Some years ago I was invited to a boy’s birthday party in a Roma community in Budapest. I’ll remember that afternoon forever! After the birthday cake, the party escalated into making music, so joyful and fiery, something I’ve never experienced before, and I still remember how touching, uplifting and even enviable it was.
I still almost can’t believe that such a passionate music-making can spontaneously happen, without any rehearsal or preparation, with small children and great-grandfathers joining enthusiastically – some on guitar, some on oral bass, some on cans, some singing. What a power, what a joy is to experience music as part of a community! I remember how the music touched my body: my pulse lifted, my cheeks went rosy and I felt I wanted to dance. Others were dancing, too, enjoying the moment, life, being with their beloved ones, the magic of rhythm and music – they were singing, dancing and playing in euphoria. It was like a drug. Natural music, incredible talent and musicality.
On 1st December, Müpa will bring this magic of Roma music-making on stage. Without an audience but with a worldwide online streaming, anyone of us can listen to the concert of Mónika Lakatos and the Romengo.
Nothing has been like this before! A miracle will happen…!
– the programme description says, and if we join the free live stream, we will experience the miracle and feel a bit more cheerful when it is over. Roma music is a huge YES to life, a triumph of community. This musicality and centuries of traditions has been hugely honoured this autumn: Mónika Lakatos won the WOMEX Life Work Award, joining such artist as Buena Vista Social Club, Kronos Quartet, or the only other Hungarian band up to date: the Muzsikás.

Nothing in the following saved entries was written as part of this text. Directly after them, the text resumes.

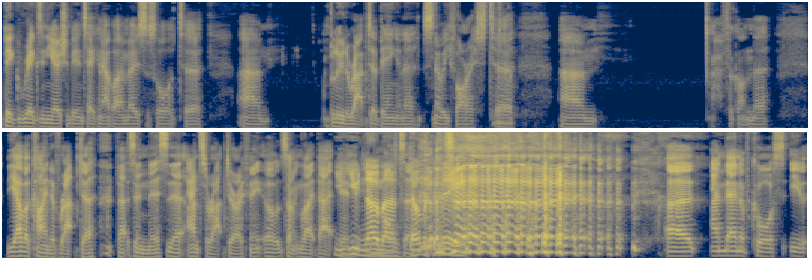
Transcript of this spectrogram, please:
big rigs in the ocean being taken out by a mosasaur to um, Blue the raptor being in a snowy forest to um, I've forgotten the the other kind of raptor that's in this uh, Antaraptor, I think, or something like that. You- in- you know, man. Don't look at me. uh, and then, of course, even,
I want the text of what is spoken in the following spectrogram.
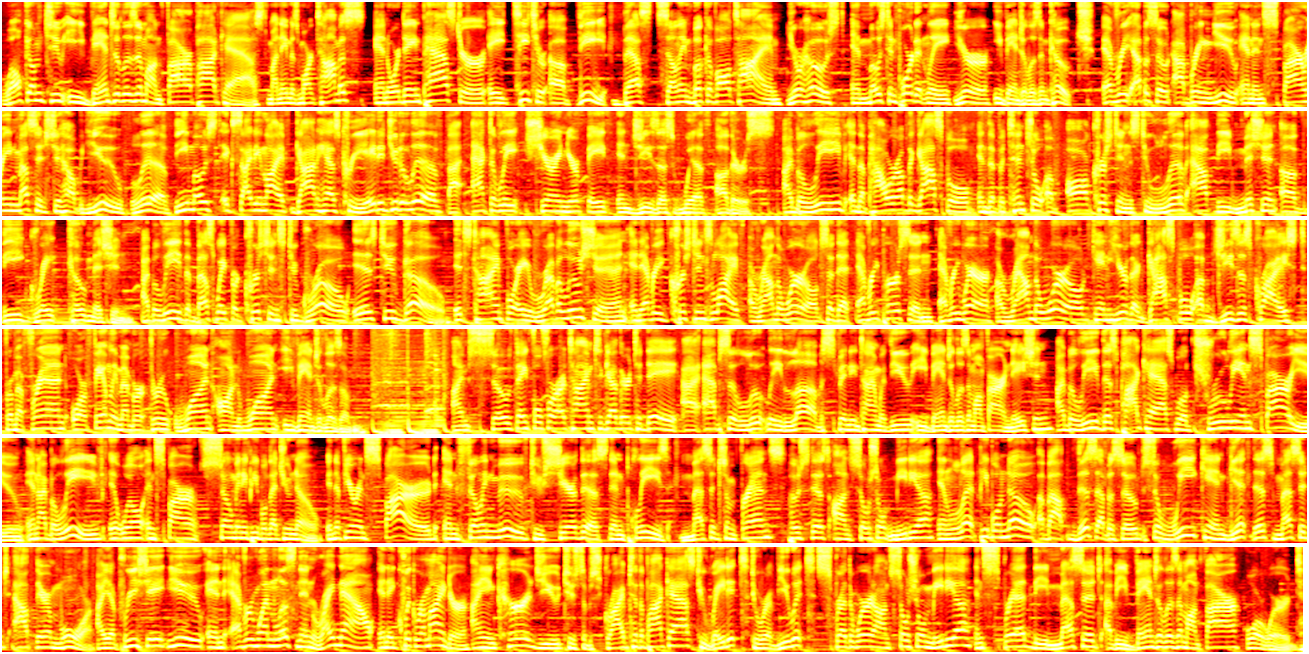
Welcome to Evangelism on Fire podcast. My name is Mark Thomas, an ordained pastor, a teacher of the best selling book of all time, your host, and most importantly, your evangelism coach. Every episode, I bring you an inspiring message to help you live the most exciting life God has created you to live by actively sharing your faith in Jesus with others. I believe in the power of the gospel gospel and the potential of all Christians to live out the mission of the Great Commission. I believe the best way for Christians to grow is to go. It's time for a revolution in every Christian's life around the world so that every person everywhere around the world can hear the gospel of Jesus Christ from a friend or family member through one on one evangelism. I'm so thankful for our time together today. I absolutely love spending time with you, Evangelism on Fire Nation. I believe this podcast will truly inspire you, and I believe it will inspire so many people that you know. And if you're inspired and feeling moved to share this, then please message some friends, post this on social media, and let people know about this episode so we can get this message out there more more. I appreciate you and everyone listening right now. And a quick reminder I encourage you to subscribe to the podcast, to rate it, to review it, spread the word on social media, and spread the message of evangelism on fire forward.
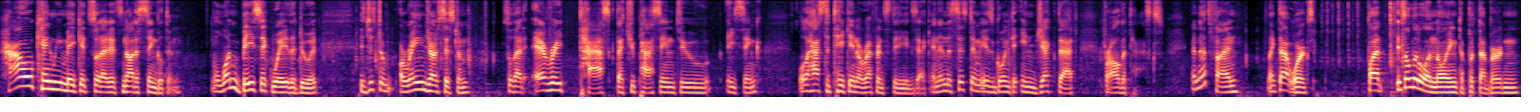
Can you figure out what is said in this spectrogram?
How can we make it so that it's not a singleton? Well, one basic way to do it is just to arrange our system so that every task that you pass into async well, it has to take in a reference to the exec. And then the system is going to inject that for all the tasks. And that's fine. Like that works. But it's a little annoying to put that burden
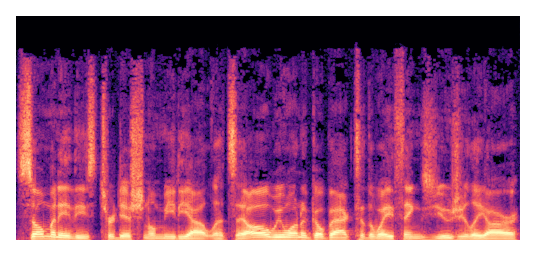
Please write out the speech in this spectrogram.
so many of these traditional media outlets say, "Oh, we want to go back to the way things usually are,"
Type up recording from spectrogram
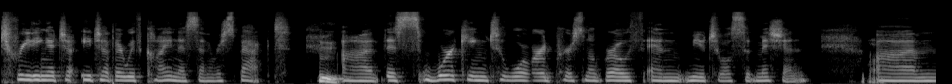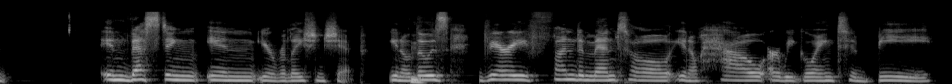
treating each, each other with kindness and respect. Hmm. Uh, this working toward personal growth and mutual submission. Wow. Um, investing in your relationship you know mm. those very fundamental you know how are we going to be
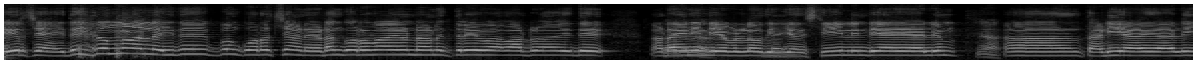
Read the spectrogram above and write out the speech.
തീർച്ചയായും. ഇത് ഇതൊന്നും അല്ല. ഇത് ഇപ്പം കുറച്ചാണ്. ഇടം കുറവായതുകൊണ്ടാണ് ഇത്രയും വാട്ടർ ഇത് ഡൈനിങ് ടേബിളിൽ ഒതുക്കിയത് സ്റ്റീലിന്റെ ആയാലും തടിയായാലും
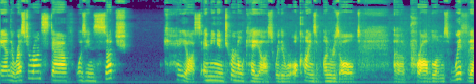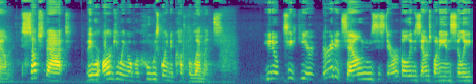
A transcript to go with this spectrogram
and the restaurant staff was in such chaos. I mean, internal chaos, where there were all kinds of unresolved uh, problems with them, such that they were arguing over who was going to cut the lemons. You know, to hear it, it sounds hysterical and it sounds funny and silly,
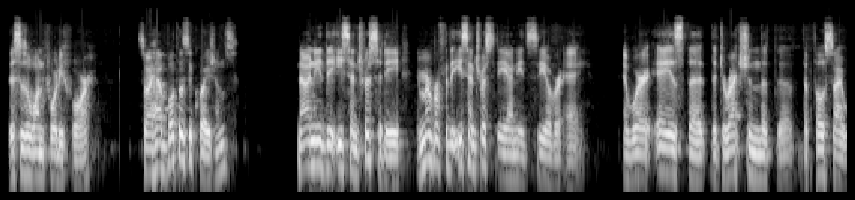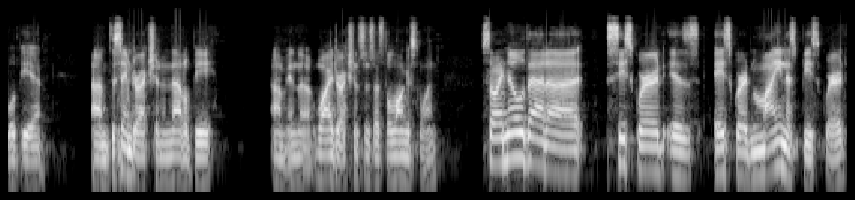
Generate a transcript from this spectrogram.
This is a 144. So I have both those equations. Now I need the eccentricity. Remember, for the eccentricity, I need C over A. And where A is the, the direction that the, the foci will be in, um, the same direction, and that'll be um, in the y direction since that's the longest one. So I know that uh, c squared is a squared minus b squared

Mónika Lakatos was born in Budapest. She was surrounded by Hungarian Roma music since her childhood which she learned in a self-taught way. She was member of a chamber theatre as a singer and dancer, this is where she met her future husband, Mihály “Mazsi” Rostás. The director of the chamber theatre, István Malgot secretly signed them up for a television talent show in 1996, where they then won first prize in the category ‘folk music’. The married couple founded the Romengo in 2004 that plays Eastern Hungarian Roma music. The band members are Misi Kovács (violin), János “Guszti” Lakatos (oral bass, can, dance), and Tibor “Tibi” Balogh (trough, cajón, oral bass, dance). Romengo has published two albums to date, and both were featured on the top 10 list of the World Music Charts Europe. They have given concerts at the Berlin Philharmonics, South Korea and Mexiko.

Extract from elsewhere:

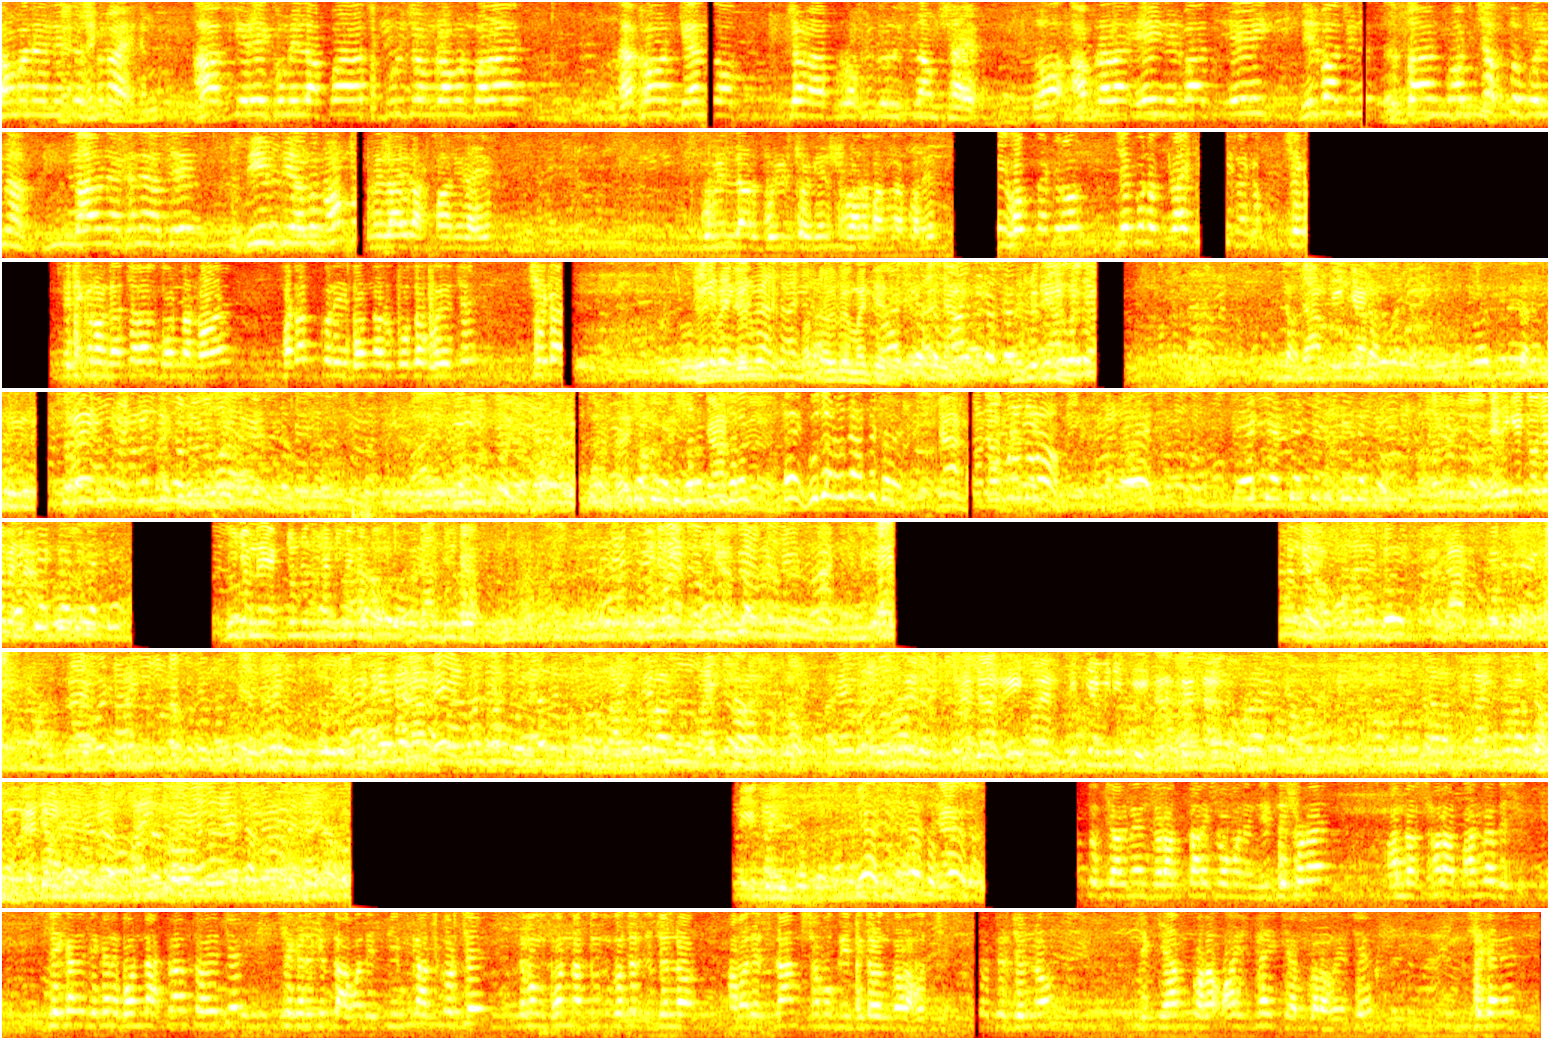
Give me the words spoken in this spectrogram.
রহমানের নির্দেশনায় আজকের এই কুমিল্লা পাঁচ কুড়িচং ব্রাহ্মণপাড়ায় এখন কেন্দ্র জনাব রফিকুল ইসলাম সাহেব। তো আপনারা এই নির্বাচন এই নির্বাচনে তার পর্যাপ্ত পরিমাণ, কারণ এখানে আছে বিএনপি এবং বিসমিল্লাহির রহমানির কুমিল্লার বুড়ির চোখের সোয়ার বাংলা কলেজ। হোক না কেন, যে কোনো ক্রাইসিস এটি কোনো ন্যাচারাল বন্যা নয়। হঠাৎ করে এই বন্যার উপদ্রব হয়েছে। আপনি এদিকে কেউ যাবেন না দুইজনের একজন দুইটা দিবে কেন দুইটা দুইটা দুইটা হ্যাঁ, যান, এই করেন দিচ্ছি আমি দিচ্ছি। হ্যাঁ, যান। চেয়ারম্যান জনাব তারেক রহমানের নির্দেশনায় আমরা সারা বাংলাদেশে যেখানে যেখানে বন্যা আক্রান্ত হয়েছে, সেখানে কিন্তু আমাদের টিম কাজ করছে এবং বন্যা দুর্গতের জন্য আমাদের ত্রাণ সামগ্রী বিতরণ করা হচ্ছে। জন্য যে ক্যাম্প করা, অস্থায়ী ক্যাম্প করা হয়েছে, সেখানে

Romengo plays original Hungarian Roma music, but it’s not conserving anyting from the past: they are open to new inspirations, influences, thereby constantly renewing the Roma sound. They will play in the Müpa with their guests: Mihály Dresch, Csaba Novák, Miklós Lukács, Szilvia Bognár, Bea Palya, and four dancers.
Mónika Lakatos has an extraordinary personality, an incredible talent and a charming singing voice that will even have an effect on you through the screen. It will be a feast of world music, and as Hungarians, we can even hope that huge family birthday celebrations with such music can come back in the post-pandemic times soon.
Article: Zsuzsanna Deák
Translation: Zsófia Hacsek